Loss of Voice
What is loss of voice?
Loss of voice or hoarseness is the inability to use the vocal cords (larynx) effectively for speech. Medical terms for this symptom are dysphonia (change in voice) and aphonia (loss of voice). When speaking, air moves through folds in the larynx responsible for producing sound vibrations. If swelling or obstruction occurs within the vocal cords, the vibration is altered, thereby causing changes in or loss of voice. It’s remarkable how tiny changes in the vocal cord anatomy can result in profound changes in voice – good or bad. The most common cause of loss of voice is inflammation of the larynx.
Inflammation of the larynx results from infection or voice strain. Misuse of the voice can cause the vocal folds to swell and become unable to vibrate as needed for speech; it is one of the most common causes of voice problems. When infection occurs within the larynx due to bacterial or viral organisms, inflammation leads to swelling of the vocal folds. Loss of voice may also occur with any infection of the upper respiratory tract or with serious allergic reactions, such as anaphylaxis.
In addition to inflammation, many different types of nervous system conditions and diseases can cause loss of voice. Aphonia may occur from conditions that impair the vocal cords, such as cerebrovascular accident (stroke), myasthenia gravis (neuromuscular disease), and cerebral palsy. Loss of voice related to nervous system conditions is caused by an interruption in signals (neural impulses) between the larynx and the brain. Without these impulses the vocal folds do not open and close, thereby preventing speech from occurring.
Loss of voice can also arise from conditions that obstruct the normal function of the vocal cords. Tumors, nodules or benign growths, bony growths, or goiters occurring within the region of the larynx may all cause loss of voice. Malignancies of the oropharynx, larynx, and thyroid gland may obstruct the normal function of the vocal cords due to their close proximity to the larynx.
Loss of voice is rarely associated with a medical emergency. Seek immediate medical care (call 911) if your loss of voice is associated with loss of vision or numbness or weakness on one side of the body.
Seek prompt medical care if your loss of voice is persistent or causes you concern.
What other symptoms might occur with loss of voice?
Loss of voice may accompany other symptoms, which will vary depending on the underlying disease, disorder or condition. Symptoms that frequently affect the voice may also involve other body systems.

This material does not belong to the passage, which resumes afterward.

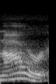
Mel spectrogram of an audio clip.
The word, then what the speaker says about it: hour: Hour é hora, o H também é mudo. Normalmente as palavras que vêm do francês têm esse H mudo, mas nem todas, porque nós temos, por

Inflammatory symptoms that may occur along with loss of voice
Loss of voice may accompany other symptoms related to inflammation including:
Other symptoms that may occur along with loss of voice
Loss of voice may accompany symptoms related to other body systems. Such symptoms include:
- Difficulty swallowing
- Loss of vision or changes in vision
- Numbness on one side of the body
- Swelling or lump in throat
- Tight feeling in throat
- Weakness on one side of the body
Serious symptoms that might indicate a life-threatening condition
In some cases, loss of voice may be a symptom of a life-threatening condition that should be immediately evaluated in an emergency setting. Seek immediate medical care (call 911) if you, or someone you are with, have any of these life-threatening symptoms including:
What causes loss of voice?
Loss of voice is the inability of the vocal cords to function properly. The most common causes are due to inflammation and infection and a result of swelling of the vocal folds, which prevents proper vibration needed to speak. Other causes include nervous system disorders and obstruction within the vocal cord region. Obstructions can be benign or malignant occurring within different locations, such as the thyroid gland, parathyroid glands, throat, and larynx.
Inflammatory causes of loss of voice
Loss of voice may be caused by inflammation or infections including:
Other causes of loss of voice
Loss of voice can also be caused by several other conditions including:
Benign or malignant tumors
Inhaled toxins or noxious fumes
Nodes on vocal cords (singer’s nodes)
Serious or life-threatening causes of loss of voice
In some cases, loss of voice may be a symptom of a serious or life-threatening condition that should be immediately evaluated in an emergency setting. These include:
Anaphylaxis (life-threatening allergic reaction)
Transient ischemic attack (temporary stroke-like symptoms that may be a warning sign of an impending stroke)
Questions for diagnosing the cause of loss of voice
To diagnose your condition, your doctor or licensed health care practitioner will ask you several questions related to your loss of voice including:
How long have you lost your voice?
Do you smoke?
Do you have any other symptoms?
What medications are you taking?
Because loss of voice can be due to serious diseases, failure to seek treatment can result in serious complications and permanent damage. Once the underlying cause is diagnosed, it is important for you to follow the treatment plan that you and your health care professional design specifically for you to reduce the risk of potential complications including:
Adverse effects of treatment for loss of voice
Permanent loss of voice
Progressive neurologic decline
Spread of cancer